Fans inside TD Garden waved yellow towels with the word “Believe” printed across them and welcomed the Bruins home with an ear-splitting ovation that lasted throughout the pre-game introductions, national anthem and opening faceoff. A number of fans from Vancouver made the 5,000-kilometre trip to Boston — including The Green Men, who sat about 15 rows behind the visiting goal — while a full house watched on the scoreboard back at Rogers Arena.
Shawn Thornton was inserted in Boston’s lineup in place of rookie Tyler Seguin and made his presence felt with an early hit on Alex Burrows, the Canucks agitator who is considered Public Enemy No. 1 here after biting Patrice Bergeron’s finger in Game 1.
The Bruins were intent on upping their physicality but Vancouver didn’t back down. The teams went toe-to-toe with one another and the Canucks ended up having the most dangerous scoring chances in the first period after weathering an early storm that included killing off Rome’s five-minute major for the hit on Horton.
Mason Raymond made a lovely move to beat Dennis Seidenberg but had two glorious opportunities stopped by Thomas, who looked poised and confident all night long.
The biggest ovation of the night came in the third period when Thomas charged out of his net and knocked over Henrik Sedin. The goaltender was even credited with a hit on the play.
Referees Stephen Walkom and Dan O’Rourke tried to keep the bad blood from boiling over by handing out multiple misconducts in the third period, but had minimal success. Milan Lucic waved his finger in the face of Burrows after one late scrum — Bruins coach Claude Julien said earlier in the day he wouldn’t look kindly on such behaviour from his players — before Paille put an exclamation mark on the victory with a goal Luongo should have stopped at 11:38.
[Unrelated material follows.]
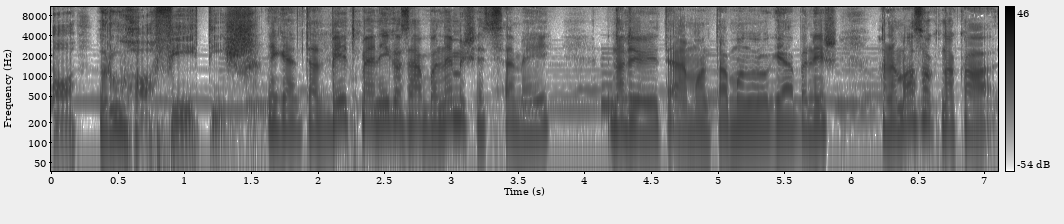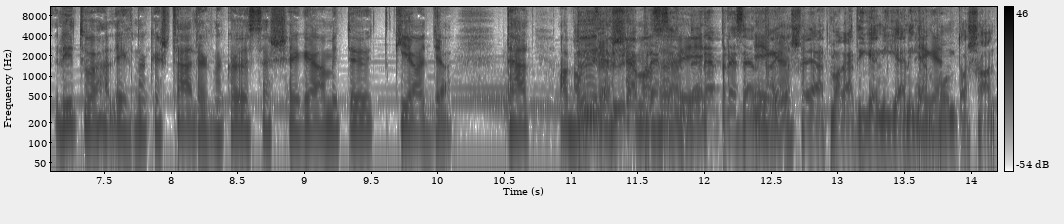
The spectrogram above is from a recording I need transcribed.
a ruha fétis. Igen, tehát Bateman igazából nem is egy személy, nagyon jól elmondta a monológiában is, hanem azoknak a rituáléknak és tárgyaknak a összessége, amit ő kiadja. Tehát a bőre sem az övé. reprezentálja igen. saját magát, igen, igen, igen, igen, pontosan.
Hansen ended Thomas’s shutout bid at 13:53 before Recchi and Kelly added two more late ones as Vancouver suffered its worst loss since Chicago beat them 5-0 in Game 5 of the opening round.
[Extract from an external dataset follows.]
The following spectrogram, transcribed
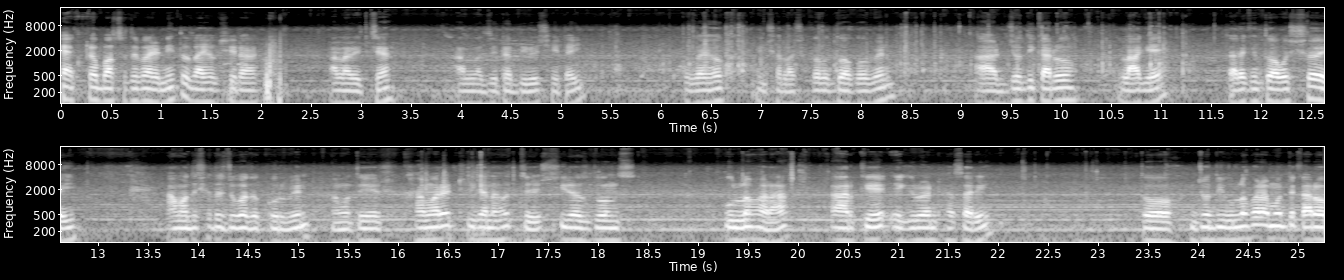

The Canucks remain two wins away from the first Stanley Cup win in franchise history, but the complexion of the series has changed.